**EXERCISE DIRECTIONS:** Write the entries below out again exactly; any picture in them stays out.
DATASET RECORDS Start Marker
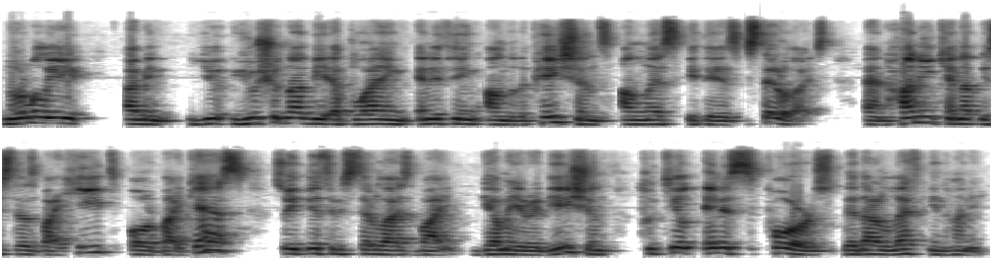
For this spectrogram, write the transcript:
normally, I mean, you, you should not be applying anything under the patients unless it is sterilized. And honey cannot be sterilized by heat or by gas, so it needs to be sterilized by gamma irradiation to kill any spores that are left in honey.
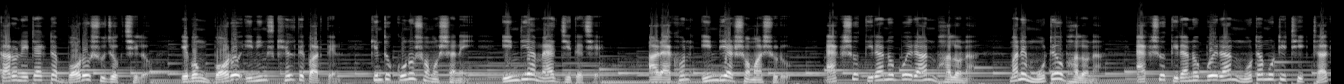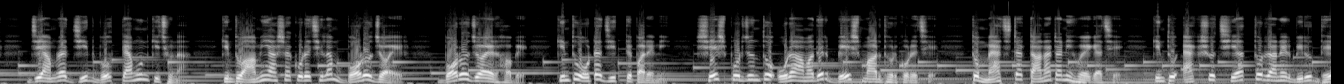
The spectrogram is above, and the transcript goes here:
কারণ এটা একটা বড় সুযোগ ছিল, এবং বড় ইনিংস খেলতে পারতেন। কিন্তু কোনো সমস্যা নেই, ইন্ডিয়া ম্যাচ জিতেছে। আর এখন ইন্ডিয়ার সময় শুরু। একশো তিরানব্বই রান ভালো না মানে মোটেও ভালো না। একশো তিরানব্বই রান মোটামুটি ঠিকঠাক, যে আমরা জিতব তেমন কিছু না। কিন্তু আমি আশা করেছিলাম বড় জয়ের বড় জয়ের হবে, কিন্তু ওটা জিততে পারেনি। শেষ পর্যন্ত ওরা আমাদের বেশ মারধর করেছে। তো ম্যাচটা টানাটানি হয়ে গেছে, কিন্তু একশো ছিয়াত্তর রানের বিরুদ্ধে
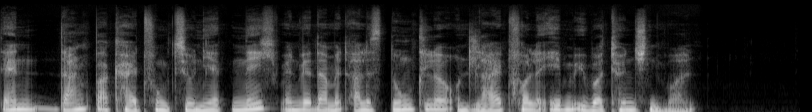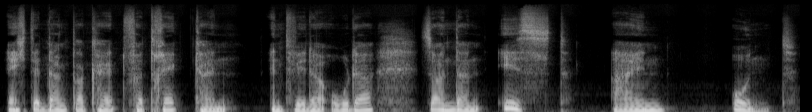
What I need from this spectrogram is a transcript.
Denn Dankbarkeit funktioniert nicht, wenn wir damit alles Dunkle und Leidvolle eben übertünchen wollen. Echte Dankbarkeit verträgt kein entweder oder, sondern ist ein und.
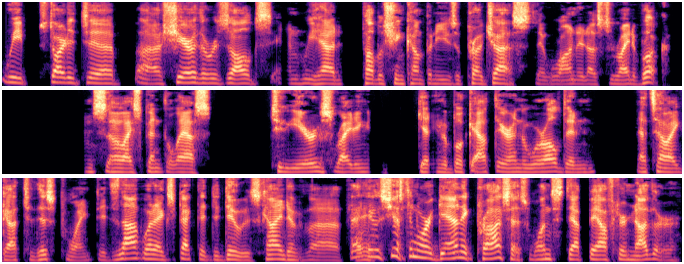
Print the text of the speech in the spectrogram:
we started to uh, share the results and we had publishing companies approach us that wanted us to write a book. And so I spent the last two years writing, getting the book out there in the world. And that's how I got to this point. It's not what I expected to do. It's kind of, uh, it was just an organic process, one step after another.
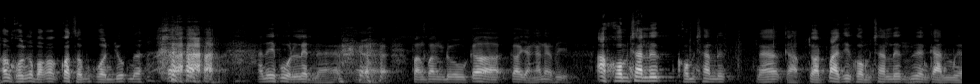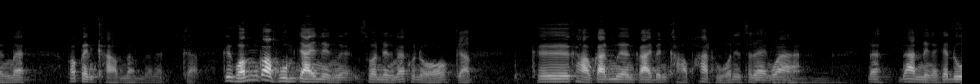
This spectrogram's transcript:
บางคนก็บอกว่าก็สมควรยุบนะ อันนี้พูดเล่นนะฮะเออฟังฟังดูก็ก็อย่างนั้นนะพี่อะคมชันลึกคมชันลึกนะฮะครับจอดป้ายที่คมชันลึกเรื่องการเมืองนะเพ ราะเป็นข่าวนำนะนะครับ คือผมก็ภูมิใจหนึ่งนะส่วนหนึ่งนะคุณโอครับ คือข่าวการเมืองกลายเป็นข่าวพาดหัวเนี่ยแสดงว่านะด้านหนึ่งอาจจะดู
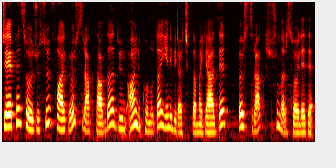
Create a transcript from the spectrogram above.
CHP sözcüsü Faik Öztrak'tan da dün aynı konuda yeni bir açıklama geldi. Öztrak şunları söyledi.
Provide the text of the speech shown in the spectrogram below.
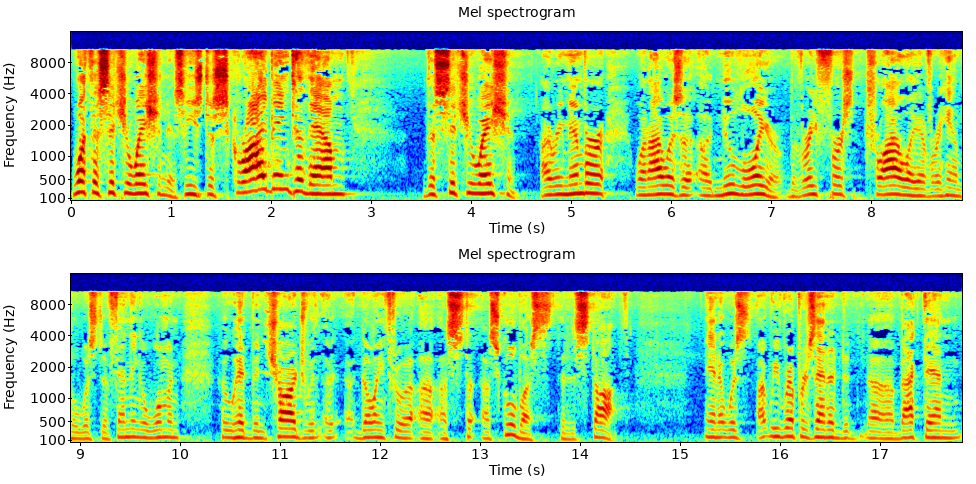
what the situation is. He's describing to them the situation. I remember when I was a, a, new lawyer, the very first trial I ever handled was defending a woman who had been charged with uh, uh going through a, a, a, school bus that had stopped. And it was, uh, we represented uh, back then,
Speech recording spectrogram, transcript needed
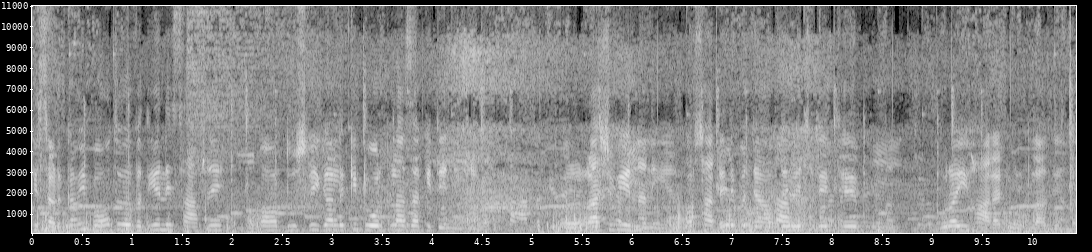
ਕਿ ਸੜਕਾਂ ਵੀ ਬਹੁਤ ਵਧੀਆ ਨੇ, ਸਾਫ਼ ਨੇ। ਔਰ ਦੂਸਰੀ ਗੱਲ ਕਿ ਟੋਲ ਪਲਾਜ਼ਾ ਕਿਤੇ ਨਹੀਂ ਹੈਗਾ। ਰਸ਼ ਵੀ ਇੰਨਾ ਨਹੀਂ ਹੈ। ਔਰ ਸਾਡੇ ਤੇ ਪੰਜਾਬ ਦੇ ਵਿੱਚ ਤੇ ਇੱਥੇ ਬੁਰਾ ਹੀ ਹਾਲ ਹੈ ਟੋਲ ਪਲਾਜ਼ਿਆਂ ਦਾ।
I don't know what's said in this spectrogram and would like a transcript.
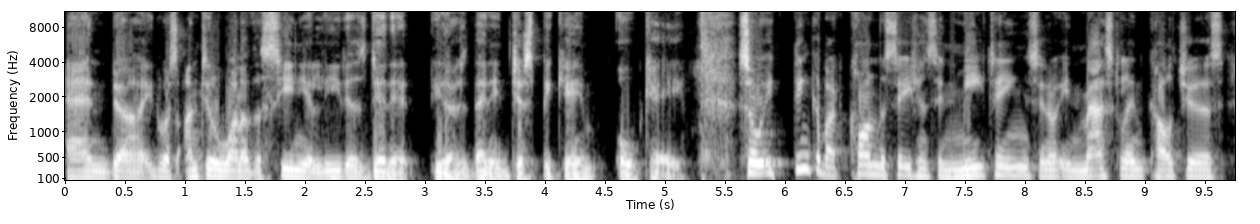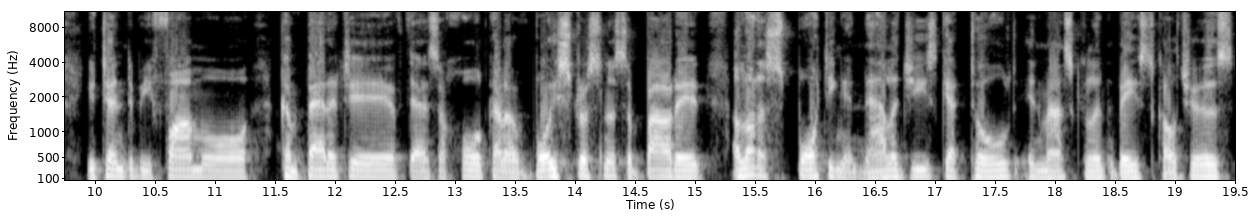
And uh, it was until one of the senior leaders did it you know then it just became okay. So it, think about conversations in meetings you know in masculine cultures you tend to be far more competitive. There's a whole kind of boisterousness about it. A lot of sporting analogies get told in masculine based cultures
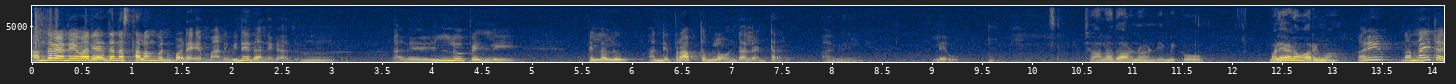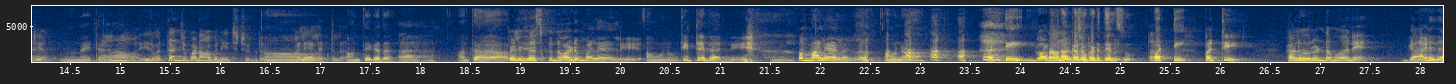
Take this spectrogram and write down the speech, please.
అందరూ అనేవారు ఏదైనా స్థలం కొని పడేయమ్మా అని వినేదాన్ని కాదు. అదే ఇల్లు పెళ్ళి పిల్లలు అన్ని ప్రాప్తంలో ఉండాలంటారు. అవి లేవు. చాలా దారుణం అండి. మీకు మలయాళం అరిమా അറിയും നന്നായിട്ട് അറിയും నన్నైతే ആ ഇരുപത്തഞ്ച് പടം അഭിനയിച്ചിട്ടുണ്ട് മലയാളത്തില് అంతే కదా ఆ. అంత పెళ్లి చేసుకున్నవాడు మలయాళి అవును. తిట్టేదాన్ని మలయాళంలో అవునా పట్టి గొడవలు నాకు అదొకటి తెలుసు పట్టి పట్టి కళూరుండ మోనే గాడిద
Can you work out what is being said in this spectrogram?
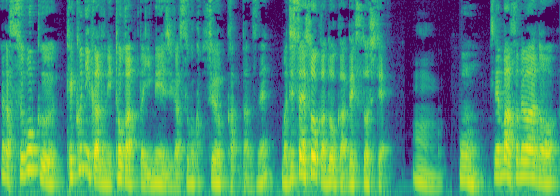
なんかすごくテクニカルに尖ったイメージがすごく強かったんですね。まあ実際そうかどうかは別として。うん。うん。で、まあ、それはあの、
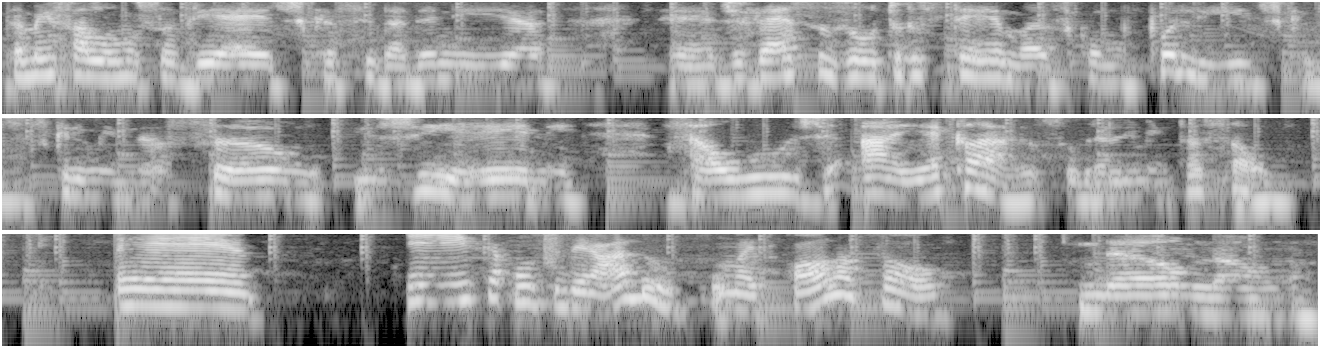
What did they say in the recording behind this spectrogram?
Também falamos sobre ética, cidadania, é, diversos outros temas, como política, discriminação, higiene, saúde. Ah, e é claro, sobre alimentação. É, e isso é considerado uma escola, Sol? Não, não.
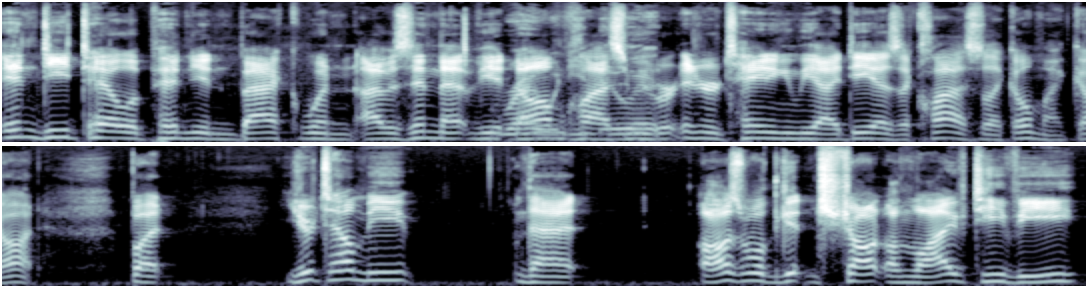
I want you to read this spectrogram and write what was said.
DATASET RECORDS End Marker
**OUTPUT OF THE TASK:**
For this spectrogram, write the transcript:
normally, I mean, you, you should not be applying anything under the patients unless it is sterilized. And honey cannot be sterilized by heat or by gas, so it needs to be sterilized by gamma irradiation to kill any spores that are left in honey.
The spectrogram is above, and the transcript goes here:
কারণ এটা একটা বড় সুযোগ ছিল, এবং বড় ইনিংস খেলতে পারতেন। কিন্তু কোনো সমস্যা নেই, ইন্ডিয়া ম্যাচ জিতেছে। আর এখন ইন্ডিয়ার সময় শুরু। একশো তিরানব্বই রান ভালো না মানে মোটেও ভালো না। একশো তিরানব্বই রান মোটামুটি ঠিকঠাক, যে আমরা জিতব তেমন কিছু না। কিন্তু আমি আশা করেছিলাম বড় জয়ের বড় জয়ের হবে, কিন্তু ওটা জিততে পারেনি। শেষ পর্যন্ত ওরা আমাদের বেশ মারধর করেছে। তো ম্যাচটা টানাটানি হয়ে গেছে, কিন্তু একশো ছিয়াত্তর রানের বিরুদ্ধে
What I need from this spectrogram is a transcript.
Denn Dankbarkeit funktioniert nicht, wenn wir damit alles Dunkle und Leidvolle eben übertünchen wollen. Echte Dankbarkeit verträgt kein entweder oder, sondern ist ein und.
Print the text of the speech in the spectrogram:
we started to uh, share the results and we had publishing companies approach us that wanted us to write a book. And so I spent the last two years writing, getting the book out there in the world. And that's how I got to this point. It's not what I expected to do. It's kind of, uh, it was just an organic process, one step after another.
This spectrogram's transcript:
บางคนก็บอกว่าก็สมควรยุบนะ อันนี้พูดเล่นนะฮะเออฟังฟังดูก็ก็อย่างนั้นนะพี่อะคมชันลึกคมชันลึกนะฮะครับจอดป้ายที่คมชันลึกเรื่องการเมืองนะเพ ราะเป็นข่าวนำนะนะครับ คือผมก็ภูมิใจหนึ่งนะส่วนหนึ่งนะคุณโอครับ คือข่าวการเมืองกลายเป็นข่าวพาดหัวเนี่ยแสดงว่านะด้านหนึ่งอาจจะดู
Create a transcript from the spectrogram above.
CHP sözcüsü Faik Öztrak'tan da dün aynı konuda yeni bir açıklama geldi. Öztrak şunları söyledi.
Provide the text of the speech shown in the spectrogram below.
what the situation is. He's describing to them the situation. I remember when I was a, a, new lawyer, the very first trial I ever handled was defending a woman who had been charged with uh, uh going through a, a, a, school bus that had stopped. And it was, uh, we represented uh, back then,
Speech recording spectrogram, transcript needed
ਕਿ ਸੜਕਾਂ ਵੀ ਬਹੁਤ ਵਧੀਆ ਨੇ, ਸਾਫ਼ ਨੇ। ਔਰ ਦੂਸਰੀ ਗੱਲ ਕਿ ਟੋਲ ਪਲਾਜ਼ਾ ਕਿਤੇ ਨਹੀਂ ਹੈਗਾ। ਰਸ਼ ਵੀ ਇੰਨਾ ਨਹੀਂ ਹੈ। ਔਰ ਸਾਡੇ ਤੇ ਪੰਜਾਬ ਦੇ ਵਿੱਚ ਤੇ ਇੱਥੇ ਬੁਰਾ ਹੀ ਹਾਲ ਹੈ ਟੋਲ ਪਲਾਜ਼ਿਆਂ ਦਾ।
I don't know what's said in this spectrogram and would like a transcript.
And uh, it was until one of the senior leaders did it you know then it just became okay. So it, think about conversations in meetings you know in masculine cultures you tend to be far more competitive. There's a whole kind of boisterousness about it. A lot of sporting analogies get told in masculine based cultures
Take this spectrogram and write down the speech, please.
అందరూ అనేవారు ఏదైనా స్థలం కొని పడేయమ్మా అని వినేదాన్ని కాదు. అదే ఇల్లు పెళ్ళి పిల్లలు అన్ని ప్రాప్తంలో ఉండాలంటారు. అవి లేవు. చాలా దారుణం అండి. మీకు మలయాళం అరిమా അറിയും നന്നായിട്ട് അറിയും నన్నైతే ആ ഇരുപത്തഞ്ച് പടം അഭിനയിച്ചിട്ടുണ്ട് മലയാളത്തില് అంతే కదా ఆ. అంత పెళ్లి చేసుకున్నవాడు మలయాళి అవును. తిట్టేదాన్ని మలయాళంలో అవునా పట్టి గొడవలు నాకు అదొకటి తెలుసు పట్టి పట్టి కళూరుండ మోనే గాడిద
Can you work out what is being said in this spectrogram?
なんかすごくテクニカルに尖ったイメージがすごく強かったんですね。まあ実際そうかどうかは別として。うん。うん。で、まあ、それはあの、
What did they say in the recording behind this spectrogram?
Também falamos sobre ética, cidadania, é, diversos outros temas, como política, discriminação, higiene, saúde. Ah, e é claro, sobre alimentação. É, e isso é considerado uma escola, Sol? Não, não.
I want you to read this spectrogram and write what was said.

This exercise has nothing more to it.